After completing each task, make sure you record it down somewhere so that you’ll know how many ‘real’ hours you’ve worked for the day. Write down the task that was completed and how long it took you to complete.
This will feel awkward and stupid when you’re just starting to do this. But over time, you’ll get into a habit and become more efficient as you’ll become better at completing tasks within the given time frame.
(5) Declutter your workspace
According to Dr. Jean Pollack, a cluttered workspace kills creativity and damage trust with your clients, coworkers, and even your personal relationships.
A clean and neat workspace allows you to practice ‘minimalism’. You have less things to see (and hence pay attention to). When you have less things to pay attention to, you have more time to pay attention to things that matter the most to you and your business.
Which leads to increased creativity and focus.
Here’s what my workspace looks like:

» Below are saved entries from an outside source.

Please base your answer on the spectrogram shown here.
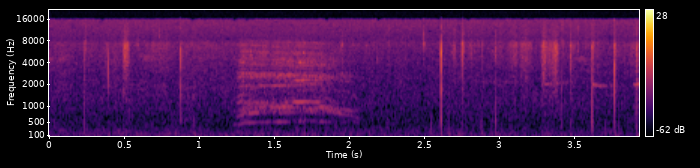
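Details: Australorp chicken calling: a single drawn-out, arching, harmonic cry lasting under a second, rising then falling at the end, over steady background hiss with scattered clicks and knocks.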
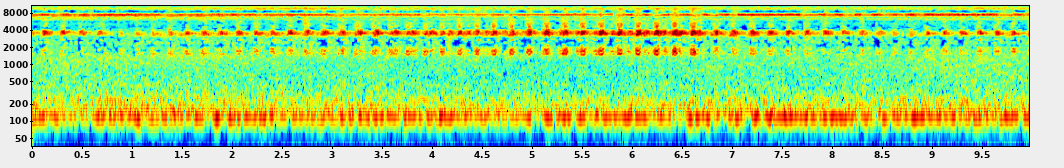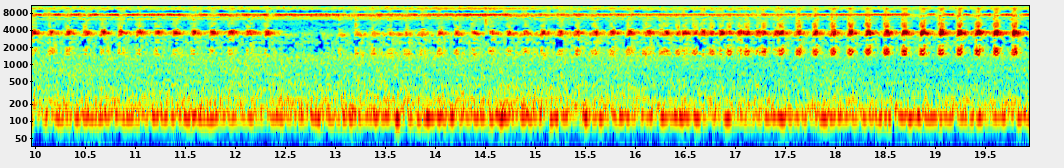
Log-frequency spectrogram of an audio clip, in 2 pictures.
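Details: Croaking frog in a night-time rice paddy, giving a continuous series of quick, evenly pulsed croaks, several per second, that swell and fade across twenty seconds, backed by a constant high-pitched insect drone and faint low hum.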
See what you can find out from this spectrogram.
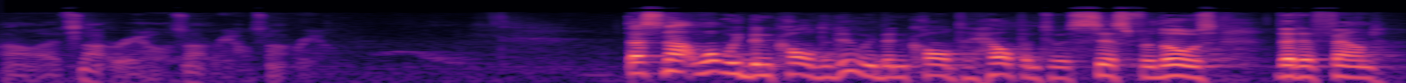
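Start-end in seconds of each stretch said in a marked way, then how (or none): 0.0-1.6 low, soft, muttered dismissal; low muttering mock gossip; gossiping church people. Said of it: "so we say things".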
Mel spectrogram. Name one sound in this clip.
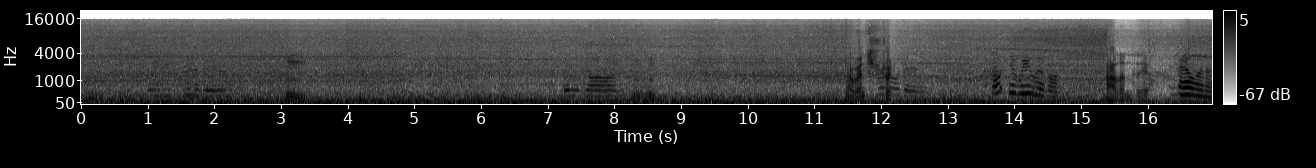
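A man speaks calmly through a helmet microphone.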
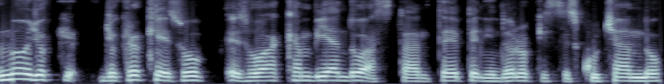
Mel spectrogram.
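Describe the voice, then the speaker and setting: A man talks at a moderate pace in a normal speaking voice, with medium pitch, fairly even intonation and a dry, close sound with no echo. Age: 20s. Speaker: musician and music producer. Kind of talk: casual interview.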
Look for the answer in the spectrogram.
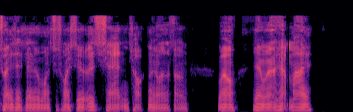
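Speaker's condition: Throat cancer, tumor through tongue, attached to epiglottis; Emory Proton Center therapy not working

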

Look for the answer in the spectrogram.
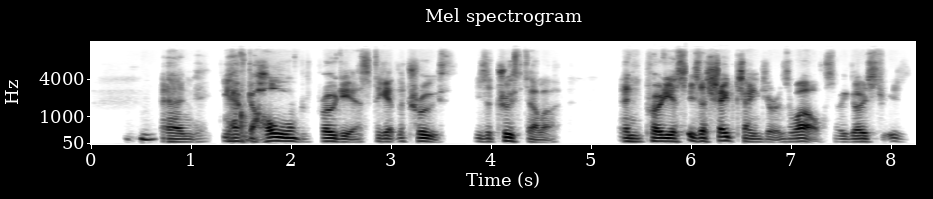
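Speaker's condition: Cleft lip and palate; speech impediment

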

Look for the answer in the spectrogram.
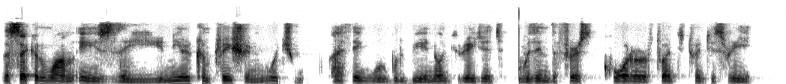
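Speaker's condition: No condition

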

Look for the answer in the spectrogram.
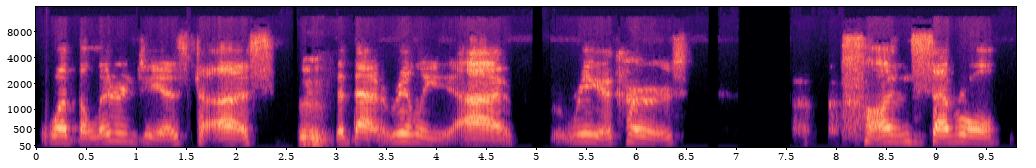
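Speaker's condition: Cerebral palsy; uses a wheelchair

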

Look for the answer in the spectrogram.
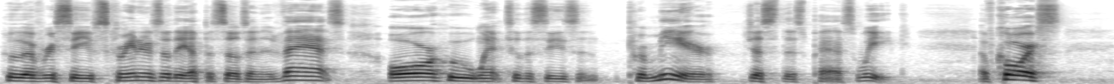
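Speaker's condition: No condition

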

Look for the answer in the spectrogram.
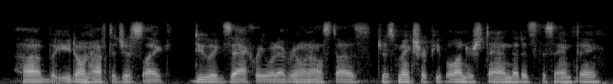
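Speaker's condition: No condition

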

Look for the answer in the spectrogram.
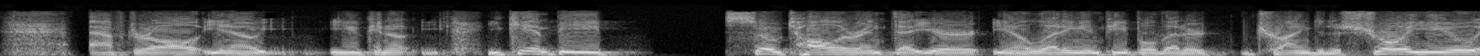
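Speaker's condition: No condition

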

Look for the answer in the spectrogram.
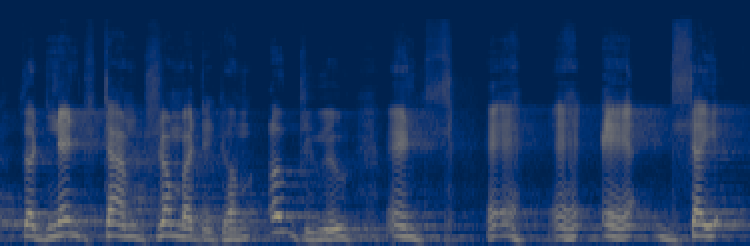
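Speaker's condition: Cerebral palsy; oxygen cut off at birth for 18 minutes in Jonesboro, Arkansas, walks with limp, neck operation; speech impediment, hard for many to understand

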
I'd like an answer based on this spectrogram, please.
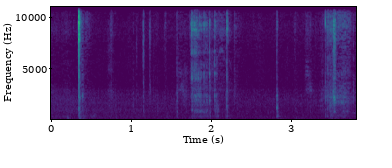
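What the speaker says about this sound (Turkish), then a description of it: "Bu sigortayı buradaki boşluğa takıyorum." A fuse being pressed into its slot behind the cigarette lighter socket of a Hyundai Accent Era, giving a few faint plastic clicks and scrapes, alone and close.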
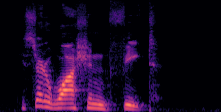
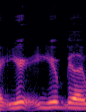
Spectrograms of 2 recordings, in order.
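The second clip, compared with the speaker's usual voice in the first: ordinary talk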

In addition to a minimalist workspace, remember to declutter your computer as well. Delete files you don’t need. Reorganize files into the appropriate folders. Do these periodically.
Extra Tip: People feel good when they see beautiful nature sceneries. You just have this feeling of serenity. And since I’m betting you browse a lot, you must use Chrome quite a lot too. Here’s a neat little piece of Chrome extension that provides you with a new beautiful nature scenery each day when you open a new tab.
Here’s what mine looks like today:
And oh just before I end this article, music is like cocaine (I’m sure you’d agree with me!). Listening to music makes you feel happy and can boost your focus. For me, instrumental music or nature sound like ocean waves or raindrops or birds chirping is the way to go when I need to do my creative tasks (like writing this article).
And Spotify is providing my daily dose of cocaine. They’re free to stream any kind of music you can think of. They have 30 million songs covering different languages and genres in their database. This app is always open when I’m working on my desktop.
Here’s one more thing that you get out of when you declutter: you’ll feel a sense of accomplishment — which makes you feel good. And when you feel good, you’ll get into a flow. When you get into a flow, you’re unstoppable.
Is there a tip you’d like to share that I haven’t covered above? Please share it in a comment below… I’d love to know about it. I’m sure your fellow readers would appreciate it too 🙂